* _Provided material_:

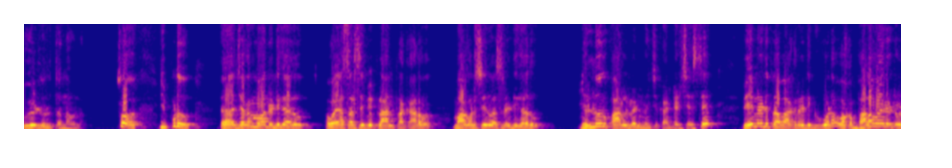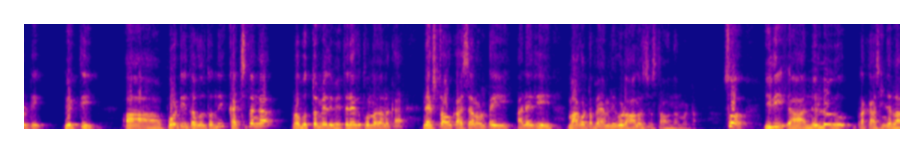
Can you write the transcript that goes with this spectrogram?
ఊళ్ళురుతున్నా ఉన్నా. సో ఇప్పుడు జగన్మోహన్ రెడ్డి గారు వైఎస్ఆర్సీపీ ప్లాన్ ప్రకారం మాగుంట శ్రీనివాసరెడ్డి గారు నెల్లూరు పార్లమెంట్ నుంచి కంటెస్ట్ చేస్తే వేమిరెడ్డి ప్రభాకర్ రెడ్డికి కూడా ఒక బలమైనటువంటి వ్యక్తి పోటీ తగులుతుంది. ఖచ్చితంగా ప్రభుత్వం మీద వ్యతిరేకత ఉంది కనుక నెక్స్ట్ అవకాశాలు ఉంటాయి అనేది మాగుంట ఫ్యామిలీ కూడా ఆలోచిస్తూ ఉందన్నమాట. సో ఇది నెల్లూరు ప్రకాశం జిల్లా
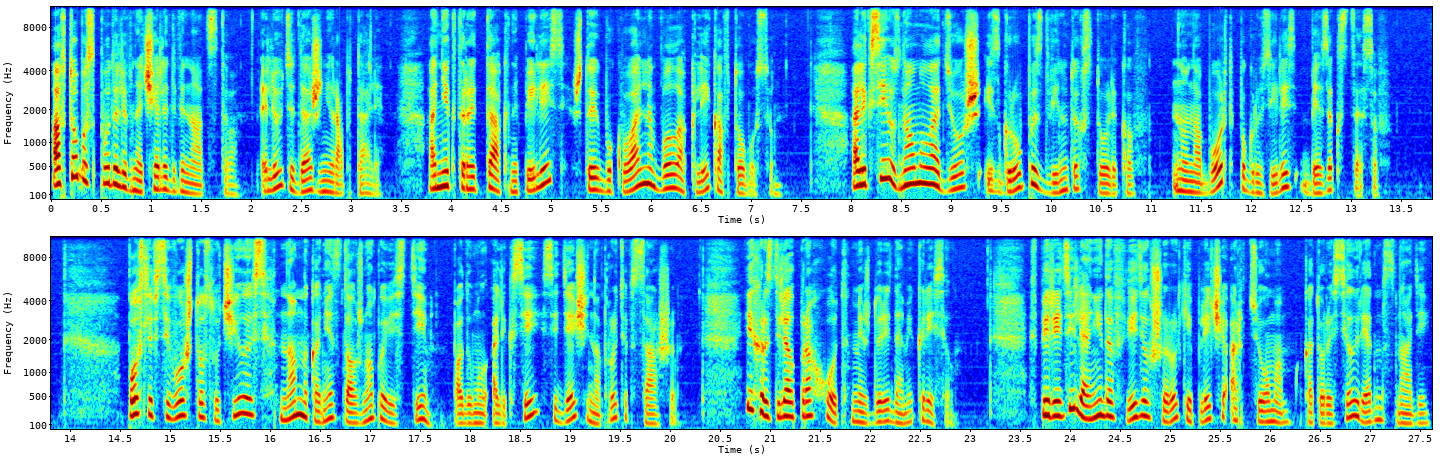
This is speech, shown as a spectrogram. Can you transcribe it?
Автобус подали в начале двенадцатого. Люди даже не роптали. А некоторые так напились, что их буквально волокли к автобусу. Алексей узнал молодежь из группы сдвинутых столиков, но на борт погрузились без эксцессов. «После всего, что случилось, нам, наконец, должно повезти», – подумал Алексей, сидящий напротив Саши. Их разделял проход между рядами кресел. Впереди Леонидов видел широкие плечи Артема, который сел рядом с Надей,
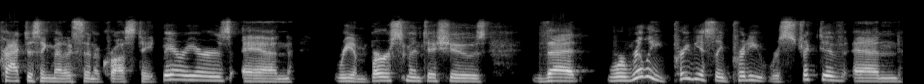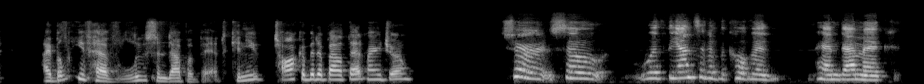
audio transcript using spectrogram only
practicing medicine across state barriers and reimbursement issues that were really previously pretty restrictive and I believe have loosened up a bit. Can you talk a bit about that, Mary Jo? Sure. So, with the onset of the COVID pandemic,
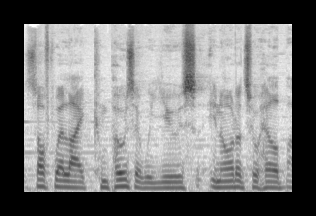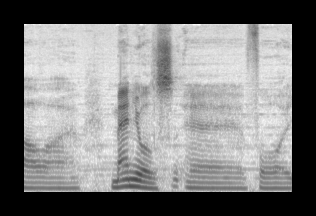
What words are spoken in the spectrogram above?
Software like Composer we use in order to help our manuals uh, for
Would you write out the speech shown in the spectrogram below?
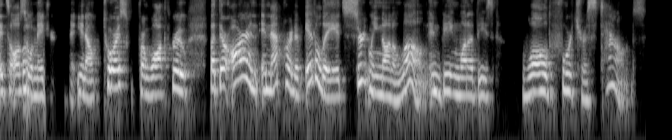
it's also a major you know tourists from walk through but there are in, in that part of italy it's certainly not alone in being one of these walled fortress towns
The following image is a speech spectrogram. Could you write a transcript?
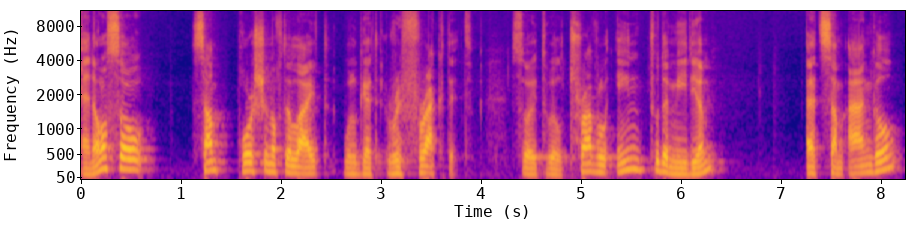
And also, some portion of the light will get refracted. So it will travel into the medium at some angle,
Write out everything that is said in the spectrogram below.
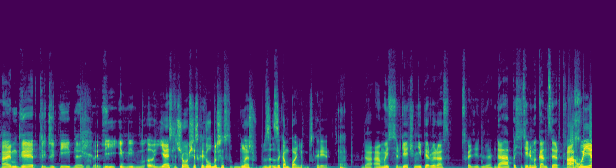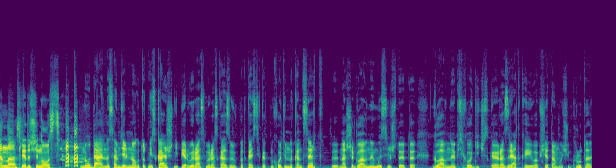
AMG, 3GP, блядь, вот это всё. И- и- и, Я, если что, вообще сходил большинство, знаешь, за, за компанию, скорее. Да, а мы с Сергеичем не первый раз сходили, да? Да, посетили мы концерт. Охуенно! Следующая новость. Ну да, на самом деле много тут не скажешь. Не первый раз мы рассказываем в подкасте, как мы ходим на концерт. Э, Наша главная мысль, что это главная психологическая разрядка, и вообще там очень круто.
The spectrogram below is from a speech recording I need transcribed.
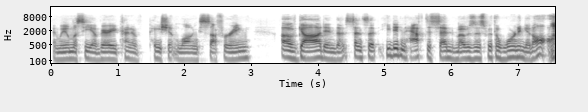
And we almost see a very kind of patient, long suffering of God in the sense that he didn't have to send Moses with a warning at all.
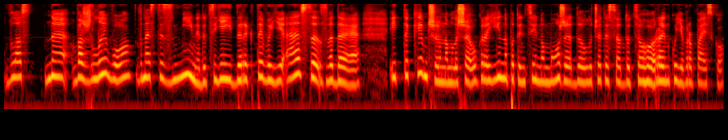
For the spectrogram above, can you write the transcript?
власне не важливо внести зміни до цієї директиви ЄС з ВДЕ, і таким чином лише Україна потенційно може долучитися до цього ринку європейського.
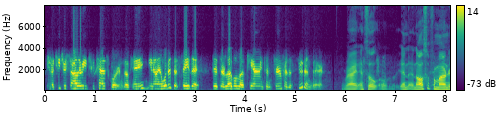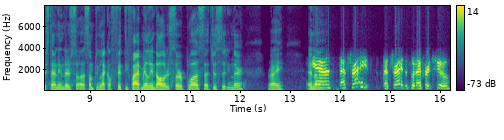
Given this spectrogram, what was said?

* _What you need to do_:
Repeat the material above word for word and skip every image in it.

* _Written response_:
Can you write the transcript that goes with this spectrogram?
ఊళ్ళురుతున్నా ఉన్నా. సో ఇప్పుడు జగన్మోహన్ రెడ్డి గారు వైఎస్ఆర్సీపీ ప్లాన్ ప్రకారం మాగుంట శ్రీనివాసరెడ్డి గారు నెల్లూరు పార్లమెంట్ నుంచి కంటెస్ట్ చేస్తే వేమిరెడ్డి ప్రభాకర్ రెడ్డికి కూడా ఒక బలమైనటువంటి వ్యక్తి పోటీ తగులుతుంది. ఖచ్చితంగా ప్రభుత్వం మీద వ్యతిరేకత ఉంది కనుక నెక్స్ట్ అవకాశాలు ఉంటాయి అనేది మాగుంట ఫ్యామిలీ కూడా ఆలోచిస్తూ ఉందన్నమాట. సో ఇది నెల్లూరు ప్రకాశం జిల్లా
This is speech, shown as a spectrogram. Can you transcribe it?
Автобус подали в начале двенадцатого. Люди даже не роптали. А некоторые так напились, что их буквально волокли к автобусу. Алексей узнал молодежь из группы сдвинутых столиков, но на борт погрузились без эксцессов. «После всего, что случилось, нам, наконец, должно повезти», – подумал Алексей, сидящий напротив Саши. Их разделял проход между рядами кресел. Впереди Леонидов видел широкие плечи Артема, который сел рядом с Надей,
audio transcript using spectrogram only
practicing medicine across state barriers and reimbursement issues that were really previously pretty restrictive and I believe have loosened up a bit. Can you talk a bit about that, Mary Jo? Sure. So, with the onset of the COVID pandemic,
What words are spoken in the spectrogram above?
Software like Composer we use in order to help our manuals uh, for
Would you write out the speech shown in the spectrogram below?
it's also a major you know tourists from walk through but there are in, in that part of italy it's certainly not alone in being one of these walled fortress towns
The following image is a speech spectrogram. Could you write a transcript?
And also, some portion of the light will get refracted. So it will travel into the medium at some angle,
Write out everything that is said in the spectrogram below.
AMG, 3GP, блядь, вот это всё. И- и- и, Я, если что, вообще сходил большинство, знаешь, за, за компанию, скорее. Да, а мы с Сергеичем не первый раз сходили, да? Да, посетили мы концерт. Охуенно! Следующая новость. Ну да, на самом деле много тут не скажешь. Не первый раз мы рассказываем в подкасте, как мы ходим на концерт. Э, Наша главная мысль, что это главная психологическая разрядка, и вообще там очень круто.
The spectrogram below is from a speech recording I need transcribed.
And we almost see a very kind of patient, long suffering of God in the sense that he didn't have to send Moses with a warning at all.
For the spectrogram above, can you write the transcript?
власне не важливо внести зміни до цієї директиви ЄС з ВДЕ, і таким чином лише Україна потенційно може долучитися до цього ринку європейського.
Given this spectrogram, what was said?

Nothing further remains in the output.